Congressman David Price has been an advocate of similar or better changes for Democratic presidential primaries.

One way or the other, folks like you and me and others who understand how broken the system is need to "ramp up" our efforts to get county and district conventions to adopt your or a similarly-themed resolution in 2009. Then the final resolution could be taken by the NCDP's members to its 2009 and 2010 national meetings in time for DNC preparation/decisionmaking affecting the 2012 presidential race.

Thank you Wayne

I still have a lot to learn about timing and how to get resolutions to have an impact without scaring people silly. I suspected that timing might have something to do with it this year, which is why I was bummed about what happened at the 2006 convention. That version was written in more absolute terms which was hard for folks to swallow. The 2007 version was softened but it was a year later.
I do appreciate your words of encouragement and your support. Events in my personal life prevented me from advocating for the resolution at the regional P&R meeting in Durham.
Both in this case, in organizing my county and for the country as a whole progress seems soooooooo ssllllooooowwwww, glacial even.
On the positive side of things, I, and others hopefully, have more time to write an effective and well thought out resolution for 2009!!
Now I wonder what I can come with to shake up the 2008 state convention ... hhmmmm .... [cue Jaws soundtrack]
Thanks again. Cheers

I actively oppose gerrymandering. Do you?

Can someone explain why

we don't just have one super primary with all the states and instead of being in one day, spread the ability to vote out over two weeks to a month?

No matter that patriotism is too often the refuge of scoundrels. Dissent, rebellion, and all-around hell-raising remain the true duty of patriots.

Progressive Discussions

Because that makes too much sense?

It's a great idea.


Be the change you wish to see in the world. --Gandhi

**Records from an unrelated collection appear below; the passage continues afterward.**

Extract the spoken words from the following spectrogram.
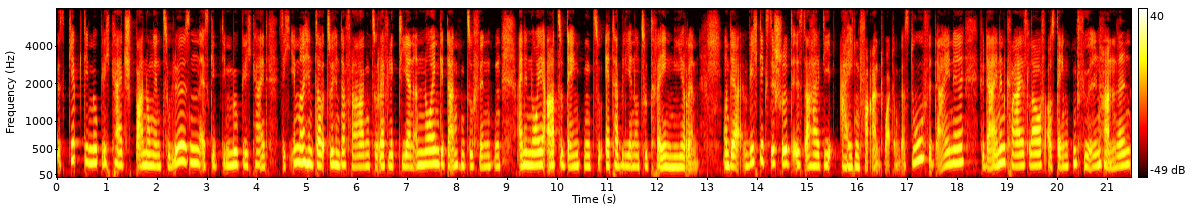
es gibt die Möglichkeit, Spannungen zu lösen. Es gibt die Möglichkeit, sich immer hinter, zu hinterfragen, zu reflektieren, einen neuen Gedanken zu finden, eine neue Art zu denken, zu etablieren und zu trainieren. Und der wichtigste Schritt ist da halt die Eigenverantwortung, dass du für deine, für deinen Kreislauf aus Denken, Fühlen, Handeln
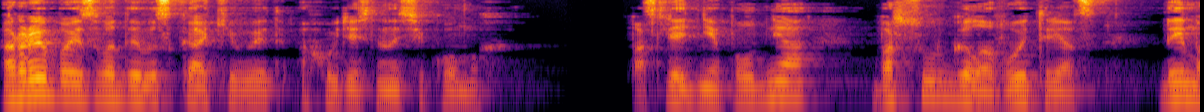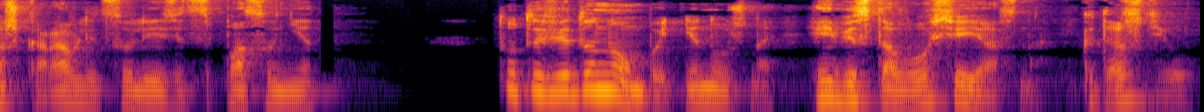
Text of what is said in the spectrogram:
Рыба из воды выскакивает, охотясь на насекомых. Последние полдня барсур головой тряс, да и машкара в лицо лезет, спасу нет. Тут и ведуном быть не нужно, и без того все ясно. К дождю.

The same reason why we don't have the popular vote

Money. If our presidential elections focused on the entire nation, either for primaries or for the general election, one candidate with a significant monetary advantage could buy the election. The cost to compete would keep away all but the richest. Bloomberg would jump into that kind of race in a heartbeat.

1 Thessalonians 5:21: But examine everything carefully; hold fast to that which is good.

I always wanted to be the avenging cowboy hero—that lone voice in the wilderness, fighting corruption and evil wherever I found it, and standing for freedom, truth and justice. - Bill Hicks